At the more “premium” end of the energy drink spectrum (not the stuff you buy at the gas station), it’s becoming more common to see exotic energy boosters such as Panax Ginseng roots (very effective for mental/physical energy, but also very expensive) and stamina/endurance enhancers such as ribose (great for cardiovascular and muscular energy), as well as amino acids such as taurine (to increase blood flow) and tyrosine (for mental focus). Unfortunately, these exotic ingredients are often added to many energy drinks in tiny “pixie dust” amounts (too little to be effective). So don’t put too much faith in a long list of exotic ingredients unless the actual product has undergone some level of scientific validation of its energy boosting claims.
An independent clinical study of MonaVie’s Emv energy drink, conducted at the University of Southern California (USC), found improvements in several measures of both physical and mental performance. In volunteers exercising at a sustained moderate intensity (average heart rate of 150 beats per minute), those consuming Emv showed a 7% improvement in perceived exertion (indicating that Emv users felt that the workload was “7% easier” compared to placebo).
On measures of mental focus and mood state, Emv users also showed improvements in reaction time, memory performance, and measures of psychological vigor (mental/physical energy). The USC researchers concluded that, “With some of the safety concerns regarding current energy drinks on the market, especially with the large concentration of caffeine in a relatively small volume, the MonaVie Emv beverage might offer a safer and healthier alternative.”

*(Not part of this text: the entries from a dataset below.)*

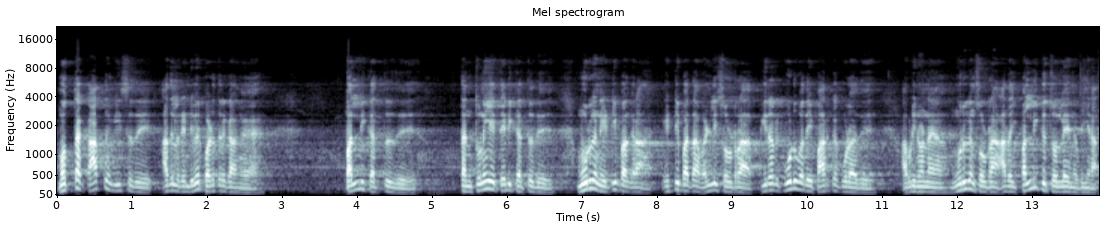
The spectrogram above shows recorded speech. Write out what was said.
மொத்த காத்தும் வீசுது. அதுல ரெண்டு பேர் படுத்திருக்காங்க. பள்ளி கத்துது. தன் துணையை தேடி கத்துது. முருகன் எட்டி பார்க்குறான். எட்டி பார்த்தா வள்ளி சொல்றா பிறர் கூடுவதை பார்க்க கூடாது. அப்படின்னு முருகன் சொல்றான் அதை பள்ளிக்கு சொல்லேன் அப்படிங்கிறான்.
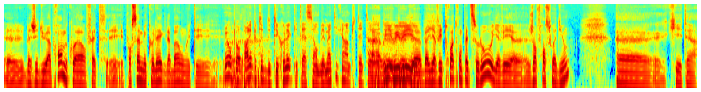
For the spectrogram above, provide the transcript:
ben, j'ai dû apprendre, quoi, en fait. Et pour ça, mes collègues là-bas ont été. Oui, on peut en parler peut-être de tes collègues qui étaient assez emblématiques, hein, peut-être. Ah oui, oui, oui. Bah, il y avait trois trompettes solo. Il y avait Jean-François Dion. Qui était un,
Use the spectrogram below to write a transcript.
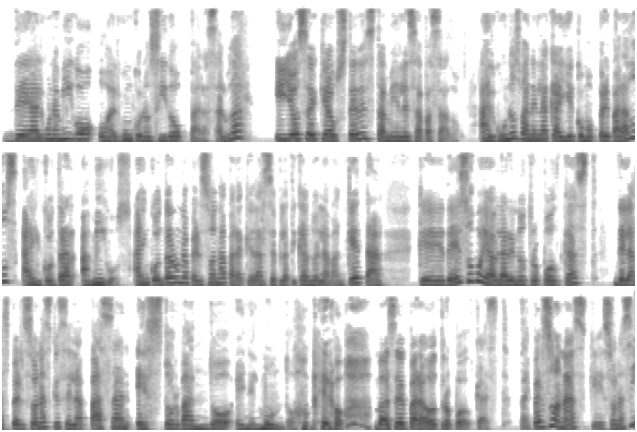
de algún amigo o algún conocido para saludar. Y yo sé que a ustedes también les ha pasado. Algunos van en la calle como preparados a encontrar amigos, a encontrar una persona para quedarse platicando en la banqueta, que de eso voy a hablar en otro podcast, de las personas que se la pasan estorbando en el mundo, pero va a ser para otro podcast. Hay personas que son así,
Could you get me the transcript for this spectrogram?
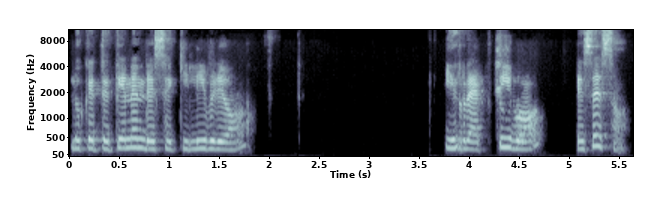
lo que te tiene en desequilibrio y reactivo es eso.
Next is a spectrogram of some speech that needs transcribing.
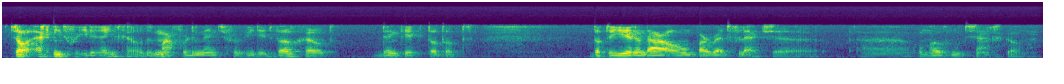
Het zal echt niet voor iedereen gelden, maar voor de mensen voor wie dit wel geldt, denk ik dat, dat, dat er hier en daar al een paar red flags uh, uh, omhoog moeten zijn gekomen.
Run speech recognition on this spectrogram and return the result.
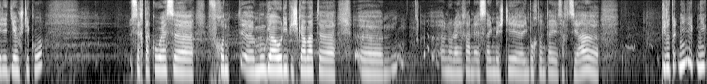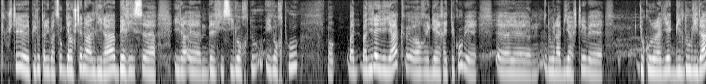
ere diausteko. Zertako ez front, muga hori pixka bat nola egan ez hainbeste uh, importanta ezartzea. Uh, Pilota, nik, nik uste eh, pilotari batzuk jausten aldira berriz, uh, ira, uh, berriz igortu. igortu. Bo, badira ideiak, hor egia erraiteko, be, uh, duela bi haste, be, jokoloraliek bildu gira,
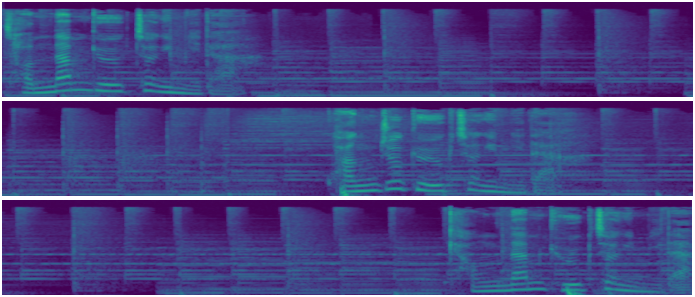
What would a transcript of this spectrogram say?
전남교육청입니다. 광주교육청입니다. 경남교육청입니다.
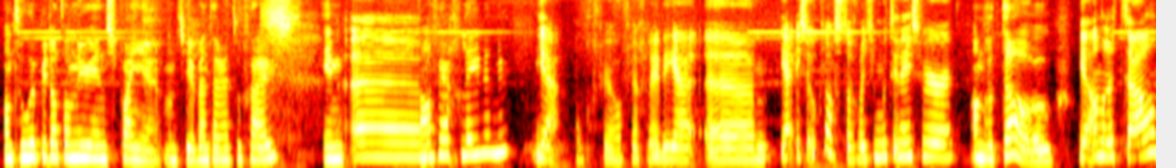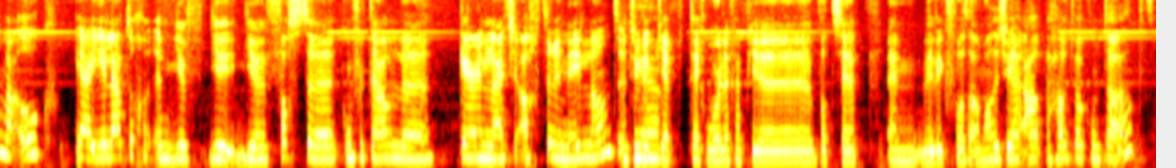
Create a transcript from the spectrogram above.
Want hoe heb je dat dan nu in Spanje? Want je bent daar naartoe verhuisd. In een Ehm, half jaar geleden nu? Ja, ongeveer een half jaar geleden. Ja, ehm, ja, is ook lastig. Want je moet ineens weer Andere taal ook. je andere taal, maar ook ja, je laat toch een, je, je, je vaste, comfortabele kern laat je achter in Nederland. En natuurlijk, Ja. je hebt, tegenwoordig heb je WhatsApp en weet ik veel wat allemaal. Dus je hou- houdt wel contact.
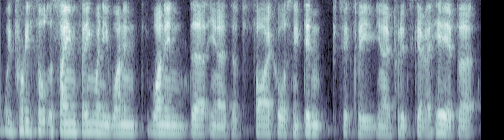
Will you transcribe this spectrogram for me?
we probably thought the same thing when he won in won in the you know the fire course and he didn't particularly you know put it together here but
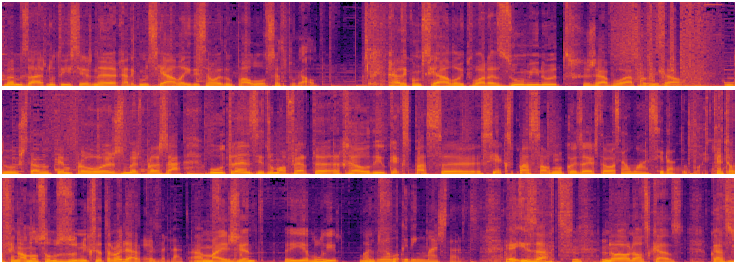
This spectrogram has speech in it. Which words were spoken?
Vamos às notícias na Rádio Comercial, a edição é do Paulo Portugal. Rádio Comercial, 8 horas 1 minuto. Já vou à previsão do estado do tempo para hoje, mas para já o trânsito, uma oferta road. E o que é que se passa? Se é que se passa alguma coisa a esta hora? São à cidade do Porto. Então afinal não somos os únicos a trabalhar. É verdade. Há mais gente a ir abolir. Agora Muito é um bocadinho mais tarde. É, exato. Não é o nosso caso. O caso,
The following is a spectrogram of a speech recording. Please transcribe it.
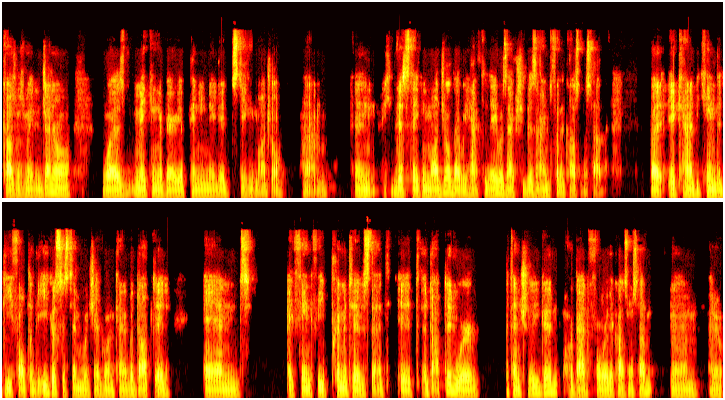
cosmos made in general was making a very opinionated staking module. Um, and this staking module that we have today was actually designed for the cosmos hub but it kind of became the default of the ecosystem, which everyone kind of adopted. And I think the primitives that it adopted were potentially good or bad for the Cosmos Hub. Um, I don't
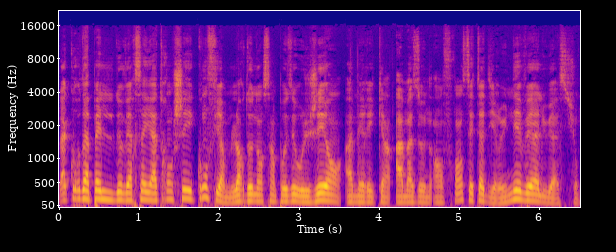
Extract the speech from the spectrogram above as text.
La Cour d'appel de Versailles a tranché et confirme l'ordonnance imposée au géant américain Amazon en France, c'est-à-dire une évaluation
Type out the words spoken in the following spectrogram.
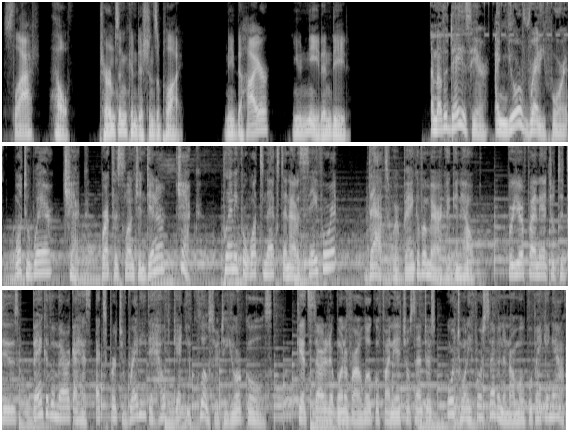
slash health. Terms and conditions apply. Need to hire? You need Indeed. Another day is here and you're ready for it. What to wear? Check. Breakfast, lunch, and dinner? Check. Planning for what's next and how to save for it? That's where Bank of America can help. For your financial to-dos, Bank of America has experts ready to help get you closer to your goals. Get started at one of our local financial centers or 24-7 in our mobile banking app.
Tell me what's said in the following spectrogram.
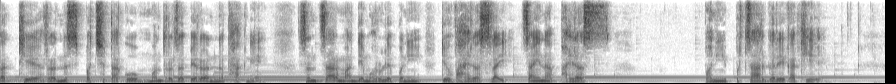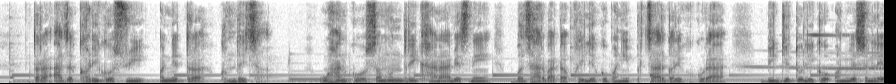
तथ्य र निष्पक्षताको मन्त्र जपेर नथाक्ने सञ्चार माध्यमहरूले पनि त्यो भाइरसलाई चाइना भाइरस भनी प्रचार गरेका थिए। तर आज घडीको सुई अन्यत्र घुम्दैछ। उहानको समुद्री खाना बेच्ने बजारबाट फैलिएको भनी प्रचार गरेको कुरा विज्ञ टोलीको अन्वेषणले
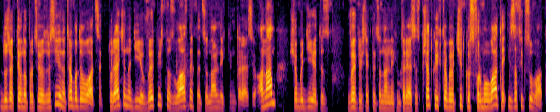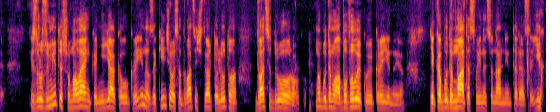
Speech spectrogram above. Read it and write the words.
дуже активно працює з Росією, не треба дивуватися. Туреччина діє виключно з власних національних інтересів. А нам, щоб діяти з виключних національних інтересів, спочатку їх треба чітко сформувати і зафіксувати. І зрозуміти, що маленька ніяка Україна закінчилася 24 лютого 2022 року. Ми будемо або великою країною, яка буде мати свої національні інтереси, їх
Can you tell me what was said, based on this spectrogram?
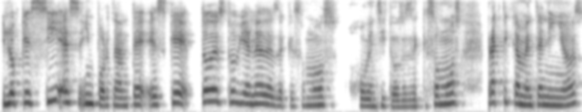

In addition to the “healthier” approach that MonaVie takes with our Emv energy drink, is the question of purity of ingredients and finished product. Because a wide range of professional and elite-level athletes consume Emv, MonaVie has partnered with INFORMED-CHOICE—an independent third-party certification program for sports supplements, ingredients and manufacturing facilities. This program assures athletes that products carrying the INFORMED-CHOICE mark (as Emv does) have been regularly tested for substances considered prohibited in sport. In addition, INFORMED-CHOICE also ensures that products have been manufactured to high quality standards. Read more about MonaVie Emv and INFORMED-CHOICE.
The bottom line when it comes to energy drinks is to look for some of the “healthier” options that are coming to market. Those with “slower” types of both sugar and natural caffeine—perhaps combined with meaningful levels of exotics such as Panax ginseng, ribose, and tyrosine—offer a more sustained increase in whole-body energy levels and improvement in mental focus. MonaVie Emv fulfills each of these criteria and represents perhaps the most advanced (and delicious) energy drink on the market today.
About the Author: Dr. Shawn Talbott is MonaVie’s Vice President for Innovation & Education. He holds a MS in exercise science (UMass Amherst) and PhD in nutritional biochemistry (Rutgers). As an exhausted dad, scientist, and ultramarathoner, he is a frequent user of Emv because it’s an energy drink that takes a healthier approach to restoring mental and physical energy levels.